In a speech on Wednesday, Reserve Bank of Australia governor Philip Lowe conceded that non-mining investment has suffered “significant spill-over effects” from the mining slump. The results undercut his previous claim that “economic headwinds” from the unwinding of the mining boom would soon “blow themselves out.” The central bank chief told international investors in February that 90 percent of the slide had already happened.
Capital Economics chief economist Paul Dales said the new statistics left “question marks hanging over hopes that non-mining investment will soon rise significantly.” Dales said the figures were disappointing because iron ore and coal prices recovered somewhat during 2016. The results suggested that even if prices remain higher, businesses would “pocket the money rather than boost capex (capital expenditure).”
Dales further noted that the Reserve Bank has also counted on higher wages growth to boost the economy. But this week’s wages figures showed continued record low growth. Average weekly earnings rose just 1.6 percent in 2016, barely above the official consumer price index rise of 1.5 percent.
These results indicate that the recession gripping much of the country, outside the financial centres of Sydney and Melbourne, will persist. Despite record low official interest rates of 1.5 percent, the economy contracted by 0.5 percent in last year’s September quarter, and the result would have been worse except for a housing market bubble in these cities.
The latest fall in investment prompted global financial services firm UBS to cut its growth estimate for the December quarter from 1 percent to 0.7 percent, implying an annual growth rate of just 1.9 percent for 2016. This is far below the 3 percent forecasts on which the government has based its budget calculations.

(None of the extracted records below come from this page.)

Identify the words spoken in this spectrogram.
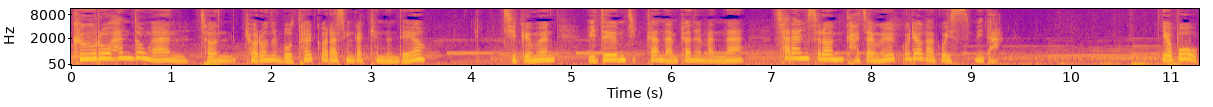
그 후로 한동안 전 결혼을 못할 거라 생각했는데요. 지금은 믿음직한 남편을 만나 사랑스런 가정을 꾸려가고 있습니다. 여보,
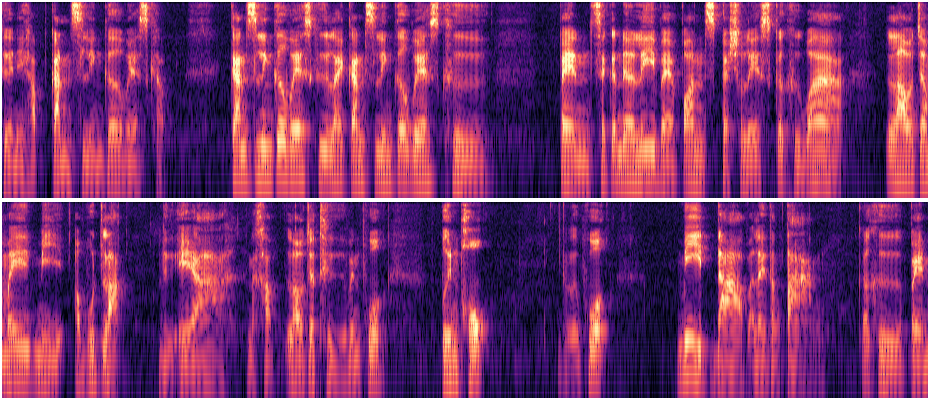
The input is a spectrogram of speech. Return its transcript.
คือนี้ครับกันสลิงเกอร์เวสครับกันสลิงเกอร์เวสคืออะไรกันสลิงเกอร์เวสคือเป็น secondary weapon specialist ก็คือว่าเราจะไม่มีอาวุธหลักหรือ AR นะครับ เราจะถือเป็นพวกปืนพก หรือพวกมีดดาบอะไรต่างๆ ก็คือเป็น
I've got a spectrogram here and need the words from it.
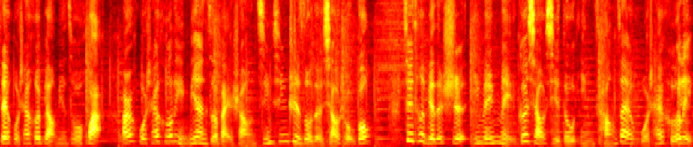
在火柴盒表面作画，而火柴盒里面则摆上精心制作的小手工。最特别的是，因为每个消息都隐藏在火柴盒里，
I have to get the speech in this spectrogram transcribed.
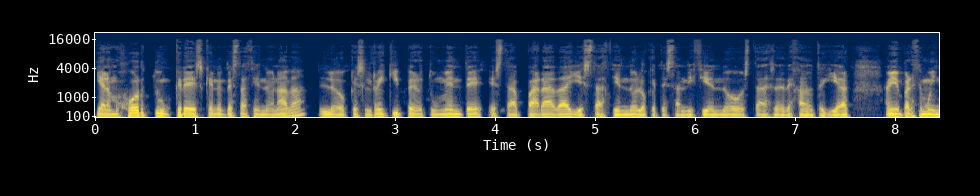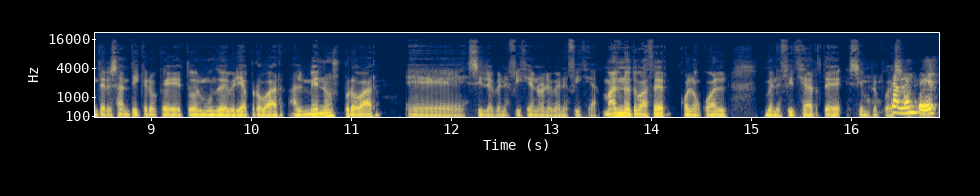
y a lo mejor tú crees que no te está haciendo nada lo que es el Reiki, pero tu mente está parada y está haciendo lo que te están diciendo, estás dejándote guiar. A mí me parece muy interesante y creo que todo el mundo debería probar, al menos probar eh, si le beneficia o no le beneficia. Mal no te va a hacer, con lo cual beneficiarte siempre puede ser.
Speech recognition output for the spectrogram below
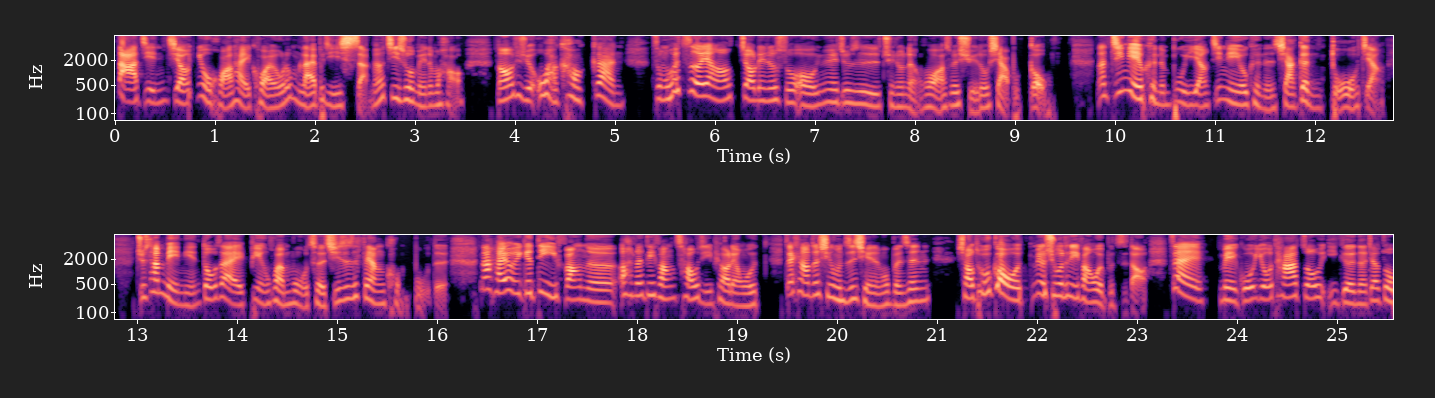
大尖叫，因为我滑太快，我根本来不及闪，然后技术没那么好，然后就觉得哇靠，干怎么会这样？然后教练就说哦，因为就是全球暖化，所以雪都下不够。那今年有可能不一样，今年有可能下更多，这样就是它每年都在变幻莫测，其实是非常恐怖的。那还有一个地方呢，啊，那地方超级漂亮。我在看到这新闻之前，我本身小土狗我没有去过的地方，我也不知道。在美国犹他州一个呢叫做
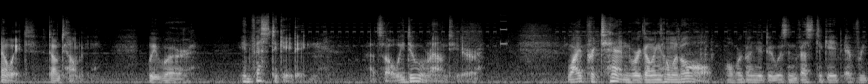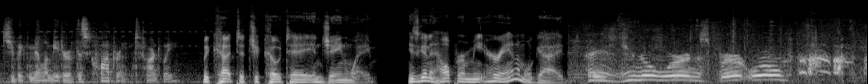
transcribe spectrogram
No, wait, don't tell me. We were investigating. That's all we do around here. Why pretend we're going home at all? All we're going to do is investigate every cubic millimeter of this quadrant, aren't we? We cut to Chakotay and Janeway. He's going to help her meet her animal guide. Hey, did you know we're in the spirit world?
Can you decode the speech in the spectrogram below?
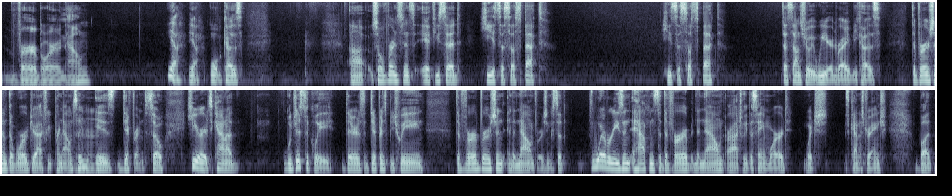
verb or a noun. Yeah, yeah. Well, because, uh, so for instance, if you said, he is a suspect, he's a suspect, that sounds really weird, right? Because the version of the word you're actually pronouncing is different. So here it's kind of logistically, there's a difference between the verb version and the noun version. Because for whatever reason, it happens that the verb and the noun are actually the same word, which is kind of strange. But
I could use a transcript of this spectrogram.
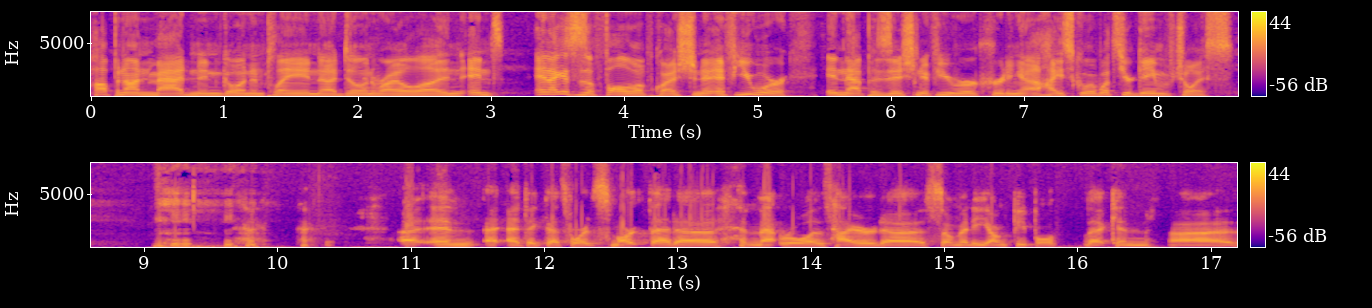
hopping on Madden and going and playing uh, Dylan Raiola? And, and and I guess as a follow up question, if you were in that position, if you were recruiting a high schooler, what's your game of choice? Uh, and I, think that's where it's smart that uh, Matt Rhule has hired uh, so many young people that can uh,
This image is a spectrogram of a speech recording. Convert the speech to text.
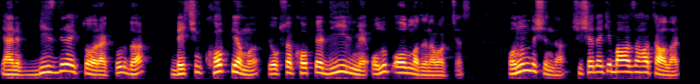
Yani biz direkt olarak burada batch'in kopya mı yoksa kopya değil mi olup olmadığına bakacağız. Onun dışında şişedeki bazı hatalar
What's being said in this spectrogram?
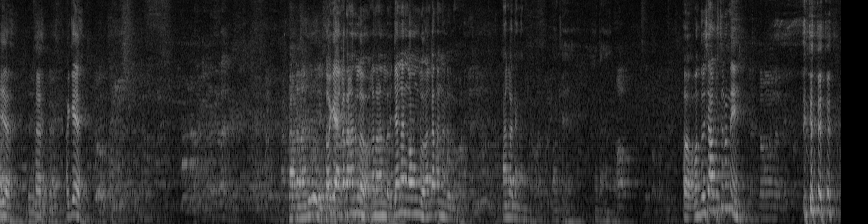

Even that prediction will be shattered if the property market bubble and associated apartment construction boom unravels. In Wednesday’s speech, Reserve Bank governor Lowe warned of a “sobering combination” of record levels of household debt and slow wages growth.
“It is possible that continuing rises in indebtedness, partly as a result of low interest rates, increase the fragility of household balance sheets,” Lowe said. “If so, then at some point in the future, households, having decided that they had borrowed too much, might cut back consumption sharply, hurting the overall economy and employment.”
On Wednesday, in another symptom of the deepening destruction of manufacturing jobs, Coca-Cola Amatil, a partly-owned Australian subsidiary of the US giant, announced the closure of its bottling plants in South Australia. About 200 jobs will be eliminated, worsening the toll being produced by the closure of Australia’s auto assembly plants by Ford, General Motors and Toyota.
The investment statistics compound the perplexity in the ruling class over the fact that annual foreign direct investment inflows halved, to less than $30 billion, between 2013 and 2015. Turnbull’s government recently tried to use the foreign investment plunge to ramp up its campaign to slash the company tax rate from 30 to 25 percent over the next decade, and match the sweeping cuts to US corporate taxes promised by President Donald Trump.
The financial elite is demanding that Turnbull’s government deliver deep cuts to business taxes and social spending, especially welfare, health and education, as well as to workers’ wages and conditions, in order to stem the haemorrhaging of investment. The implementation of these demands will only fuel the already intense popular discontent and escalate the crisis of the government, which only holds a one-seat parliamentary majority following last July’s federal election.